Cells infected wth vaccinia
Cells (actin cytoskeleton in green)
infected with vaccinia virus (red)

Broader recognition of a weakened poxvirus
Does TLR9, and only TLR9, recognize poxviruses in general? Ectromelia is a highly virulent virus even as poxviruses go. There are plenty of more benign viruses, such as vaccinia virus; and even within vaccinia viruses there is a wide range of virulence.

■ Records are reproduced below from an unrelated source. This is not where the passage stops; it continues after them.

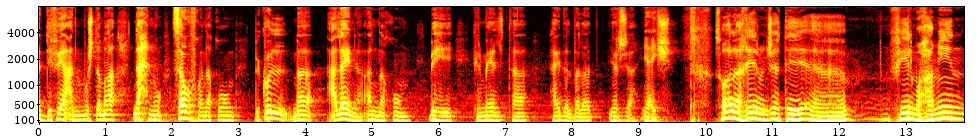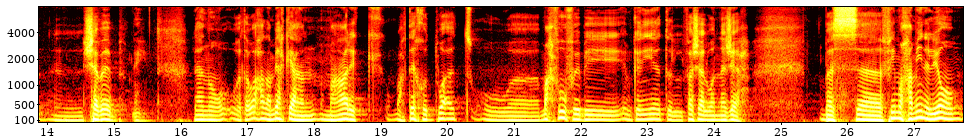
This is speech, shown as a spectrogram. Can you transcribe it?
الدفاع عن المجتمع. نحن سوف نقوم بكل ما علينا أن نقوم به. كرمال هيدا البلد يرجع يعيش. سؤال أخير من جهتي آه، في المحامين الشباب. أي. لأنه وقت واحد عم بيحكي عن معارك رح تاخد وقت ومحفوفة بإمكانيات الفشل والنجاح. بس آه، في محامين اليوم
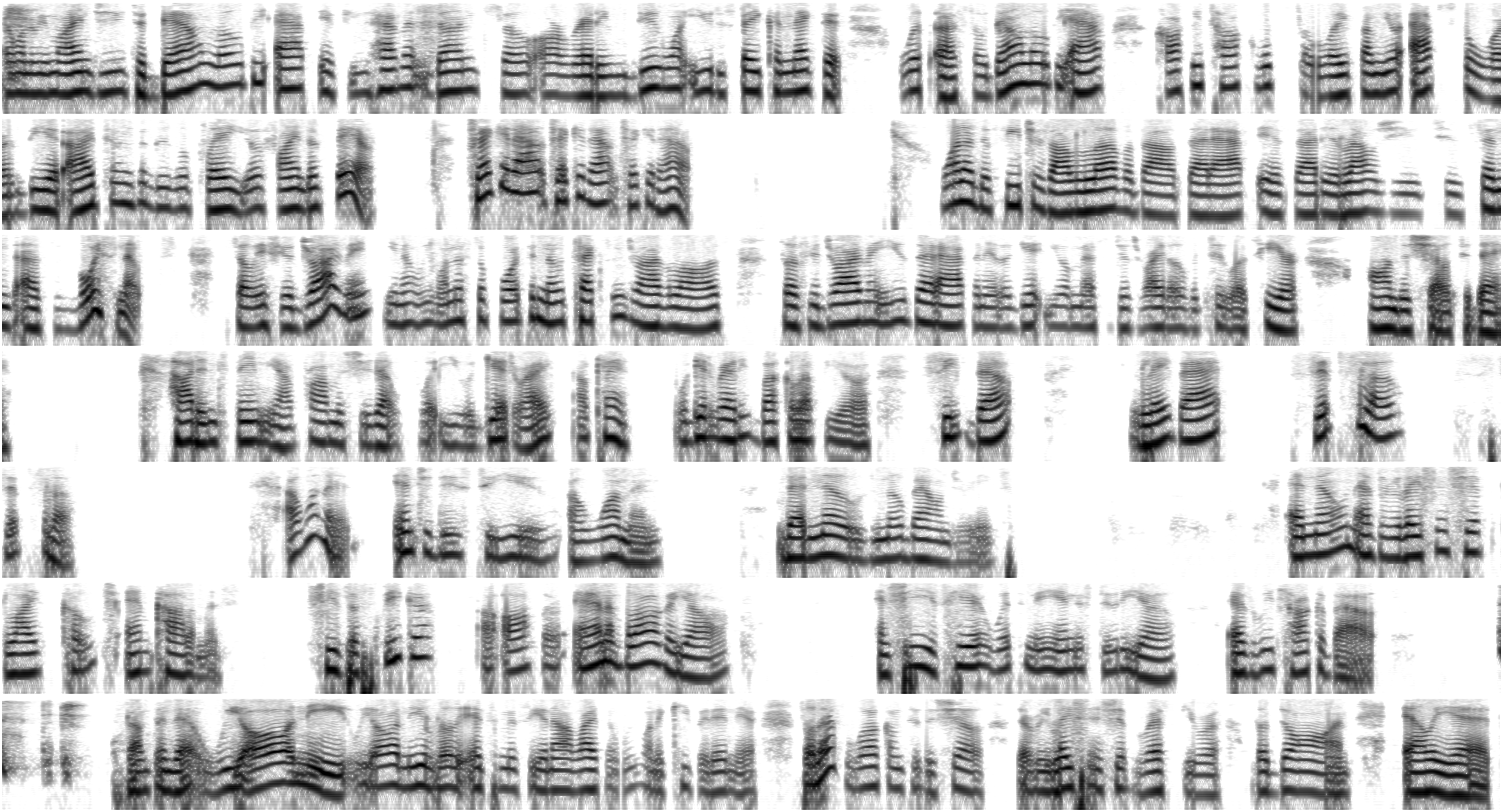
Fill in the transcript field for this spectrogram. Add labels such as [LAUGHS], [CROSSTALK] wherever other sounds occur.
I want to remind you to download the app if you haven't done so already. We do want you to stay connected with us. So download the app, Coffee Talk with Soy, from your app store, be it iTunes or Google Play. You'll find us there. Check it out, check it out, check it out. One of the features I love about that app is that it allows you to send us voice notes. So if you're driving, you know, we want to support the no text and drive laws. So if you're driving, use that app and it'll get your messages right over to us here on the show today. Hot and steamy, I promise you that's what you would get, right? Okay. Well, get ready. Buckle up your seatbelt. Lay back. Sip slow. Sip slow. I want to introduce to you a woman that knows no boundaries and known as a relationship life coach and columnist. She's a speaker, an author, and a blogger, y'all. And she is here with me in the studio as we talk about something that we all need. We all need a little intimacy in our life, and we want to keep it in there. So let's welcome to the show the relationship rescuer, LaDawn Elliott.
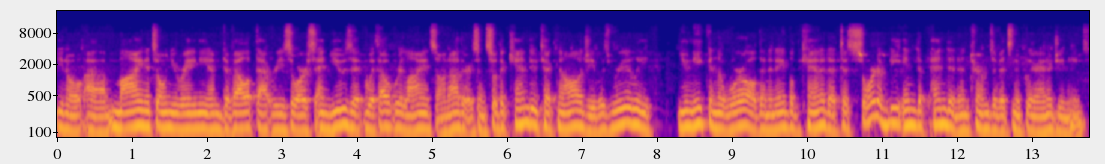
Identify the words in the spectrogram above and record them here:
you know, uh, mine its own uranium, develop that resource, and use it without reliance on others. And so the CANDU technology was really unique in the world and enabled Canada to sort of be independent in terms of its nuclear energy needs.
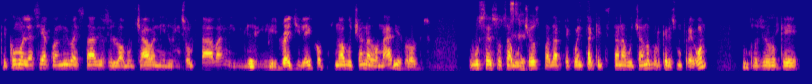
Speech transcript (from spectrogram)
que cómo le hacía cuando iba a estadios y lo abuchaban y lo insultaban. Y, y Reggie le dijo, pues no abuchan a Donadis, brother. Usa esos abucheos para darte cuenta que te están abuchando porque eres un fregón. Entonces yo creo que,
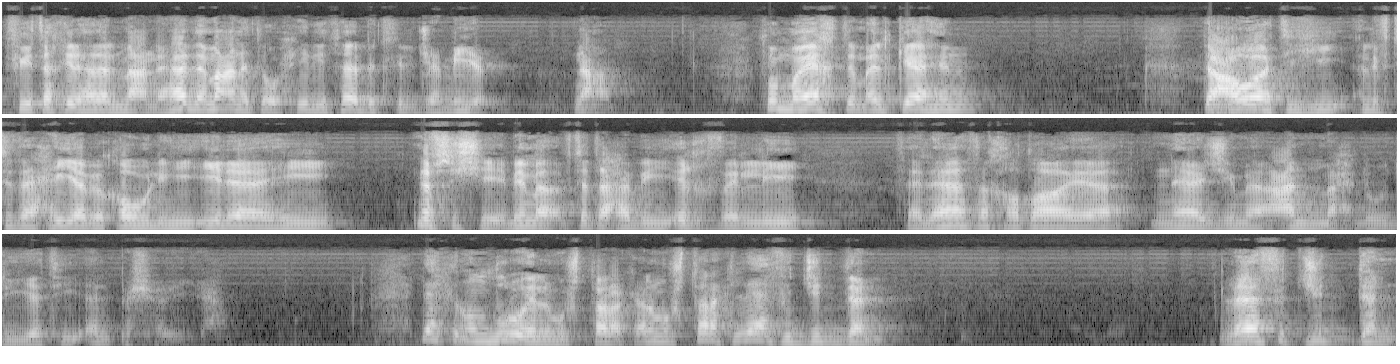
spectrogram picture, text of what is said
في تقرير هذا المعنى. هذا معنى توحيدي ثابت للجميع. نعم. ثم يختم الكاهن دعواته الافتتاحية بقوله إلهي. نفس الشيء. بما افتتح به اغفر لي ثلاث خطايا ناجمة عن محدوديتي البشرية. لكن انظروا إلى المشترك. المشترك لافت جدا. لافت جدا.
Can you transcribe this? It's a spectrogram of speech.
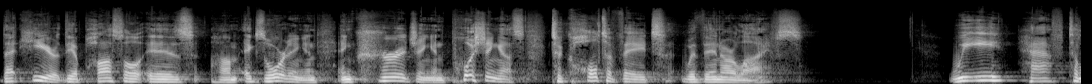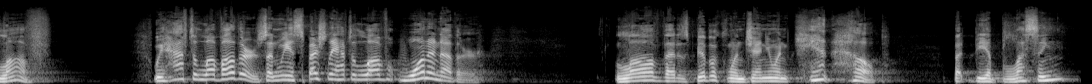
that here the apostle is um, exhorting and encouraging and pushing us to cultivate within our lives. We have to love. We have to love others, and we especially have to love one another. Love that is biblical and genuine can't help but be a blessing,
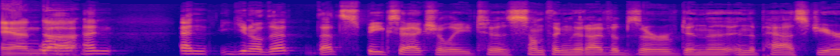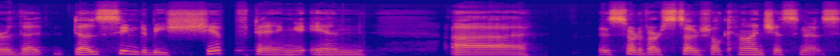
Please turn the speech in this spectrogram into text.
and Well, uh, and and you know that that speaks actually to something that I've observed in the in the past year that does seem to be shifting in uh, sort of our social consciousness,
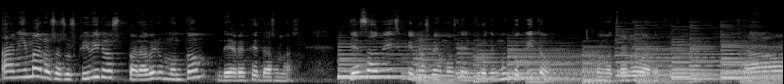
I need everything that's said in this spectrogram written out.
animaros a suscribiros para ver un montón de recetas más. Ya sabéis que nos vemos dentro de muy poquito con otra nueva receta. Chao.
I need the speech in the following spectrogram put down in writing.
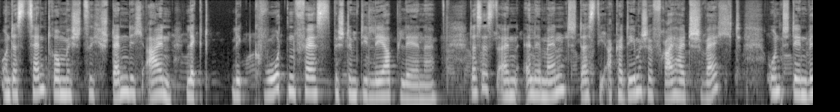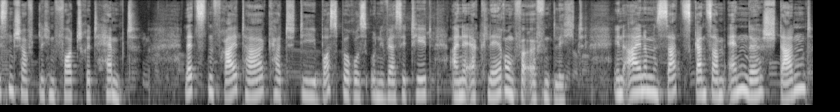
Und das Zentrum mischt sich ständig ein, legt legt Quoten fest, bestimmt die Lehrpläne. Das ist ein Element, das die akademische Freiheit schwächt und den wissenschaftlichen Fortschritt hemmt. Letzten Freitag hat die Bosporus-Universität eine Erklärung veröffentlicht. In einem Satz ganz am Ende stand,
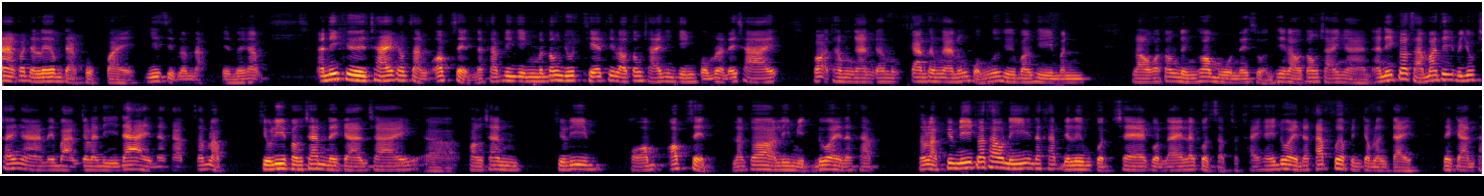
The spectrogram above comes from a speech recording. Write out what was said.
5 ก็จะเริ่มจาก 6 ไป 20ลำดับเห็นไหมครับ อันนี้คือใช้คำสั่ง offset นะครับ จริง ๆ มันต้อง use case ที่เราต้องใช้จริง ๆ ผมน่ะได้ใช้ เพราะทำงานการการทำงานของผมก็คือบางทีมันเราก็ต้องดึงข้อมูลในส่วนที่เราต้องใช้งาน อันนี้ก็สามารถที่จะประยุกต์ใช้งานในบางกรณีได้นะครับสำหรับ query function ในการใช้ฟังก์ชัน คิวรีพร้อมออฟเซตแล้วก็ลิมิตด้วยนะครับสำหรับคลิปนี้ก็เท่านี้นะครับ อย่าลืมกดแชร์ กดไลค์ และกด subscribe ให้ด้วยนะครับ เพื่อเป็นกำลังใจในการท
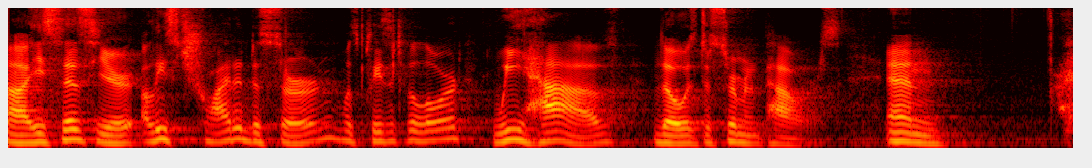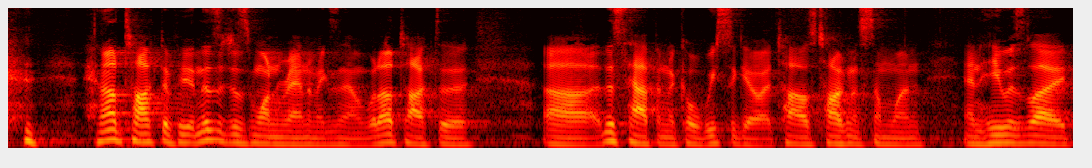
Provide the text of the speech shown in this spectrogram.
uh, he says here, at least try to discern what's pleasing to the Lord. We have those discernment powers. And, and I'll talk to people, and this is just one random example, but I'll talk to, uh, this happened a couple weeks ago. I, was talking to someone, and he was like,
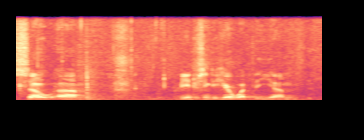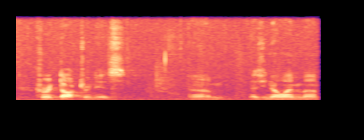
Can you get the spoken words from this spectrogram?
so um, it'd be interesting to hear what the um, current doctrine is. Um, As you know, I'm going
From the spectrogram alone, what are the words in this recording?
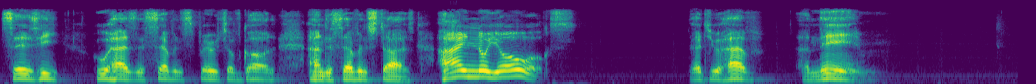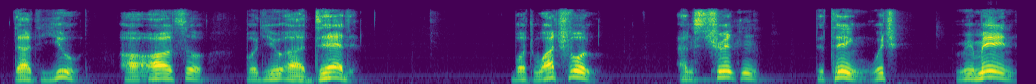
says he who has the seven spirits of God and the seven stars. I know your works, that you have a name, that you are also, but you are dead but watchful and strengthen the thing which remain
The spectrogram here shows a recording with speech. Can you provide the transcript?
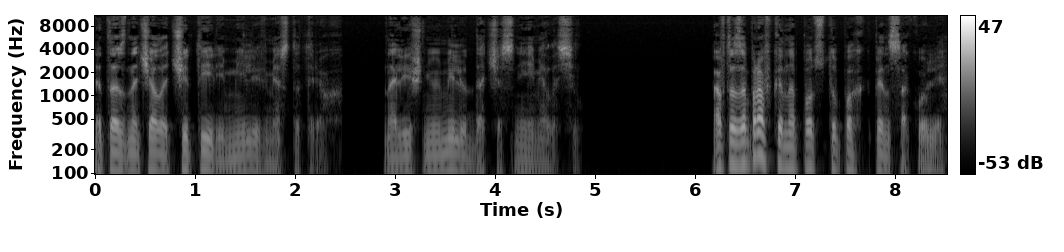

Probably the least virulent vaccinia virus is a semi-artificial version of it called “Modified vaccinia Ankara” (MVA). 8 MVA has lost about 13% of its genome compared to its more virulent ancestor, and many of its remaining genes are damaged as well.9

Like ectromelia, TLR9 drove an immune response to MVA. Unlike ectromelia, that isn’t the whole story; even without TLR9, the immune system recognizes MVA.

This is almost certainly an immune evasion function that has been lost in MVA. That is, both wild-type vaccinia virus and ectromelia virus seem to have a gene (or genes) that blocks recognition by PAMP receptors other than TLR9, whereas the massively defective MVA has lost this gene and is recognized by both TLR9 and this other, unknown, receptor.

Overriding blindness
So if immune activation by ectromelia is partially blocked by its immune evasion function, would we reduce its virulence by artificially activating the immune system after ectromelia infection? Ideally, of course, we’d want to only activate the components that are involved in protecting against poxviruses. Like, for example, the aspects that the poxvirus MVA activates.

You see where this is going. Can MVA act almost like an adjuvant, turning on the immune components that ectromelia virus has blinded? And the answer is yes. If you infect mice with a lethal dose of ectromelia, and then superinfect them with MVA, they survive:

MVA given at the same time or immediately after challenge with a high lethal dose of ECTV of 1 × 105 TCID50 completely protected WT mice against death, whereas all control mice died with the 10-fold-lower dose of 1 × 104 TCID50.

You wouldn’t normally think that two viruses would be better than one; and you wouldn’t normally think that the dainty little MVA could override its brutally virulent cousin’s lethality. But at least in mice, it seems that therapeutic infection worked.

  1. Samuelsson, C., Hausmann, J., Lauterbach, H., Schmidt, M., Akira, S., Wagner, H., Chaplin, P., Suter, M., O’Keeffe, M., Hochrein, H. (2008). Survival of lethal poxvirus infection in mice depends on TLR9, and therapeutic vaccination provides protection. Journal of Clinical Investigation, 118(5), 1776-1784. DOI: 10.1172/JCI33940[]
  2. And Polly Matzinger’s[]
  3. PAMP: Pathogen-associated molecular pattern;
    TLR: toll-like receptor;
    ECTV: ectromelia virus;
    LD50: Dose of virus that kills half the recipients;
    TCID50: 50% tissue-culture infectious dose – more or less, the number of infectious particles of virus;
    MVA: Modified vaccinia Ankara[]
  4. Bowie A, Kiss-Toth E, Symons JA, Smith GL, Dower SK, O’Neill LA (2000) A46R and A52R from vaccinia virus are antagonists of host IL-1 and toll-like receptor signaling. Proc Natl Acad Sci U S A 97:10162-10167.[]
  5. ectromelia virus[]
  6. LD50: Dose of virus that kills half the recipients.[]
  7. TCID50: 50% tissue-culture infectious dose – more or less, the number of infectious particles of virus[]
  8. MVA was produced by repeatedly passing a wild vaccinia virus (Ankara strain) through chicken cells more then 570 times. In the process of becoming chicken-adapted, it lost its mammalian adaptations and barely replicates in mammalian cells. Since it’s so enfeebled, there’s interest in using it as a vaccine, since the standard smallpox vaccine is quite dangerous as vaccines go.[]
  9. Meisinger-Henschel C, Schmidt M, Lukassen S, Linke B, Krause L, Konietzny S, Goesmann A, Howley P, Chaplin P, Suter M et al. (2007) Genomic sequence of chorioallantois vaccinia virus Ankara, the ancestor of modified vaccinia virus Ankara. J Gen Virol 88:3249-3259.[]
May 3rd, 2008


After spending a week1 trying to find a bug in XPlasMap, I just realized that “[-\d]+” should have been “[-\d\.]+”


  1. Well, a half-hour every other night for a week[]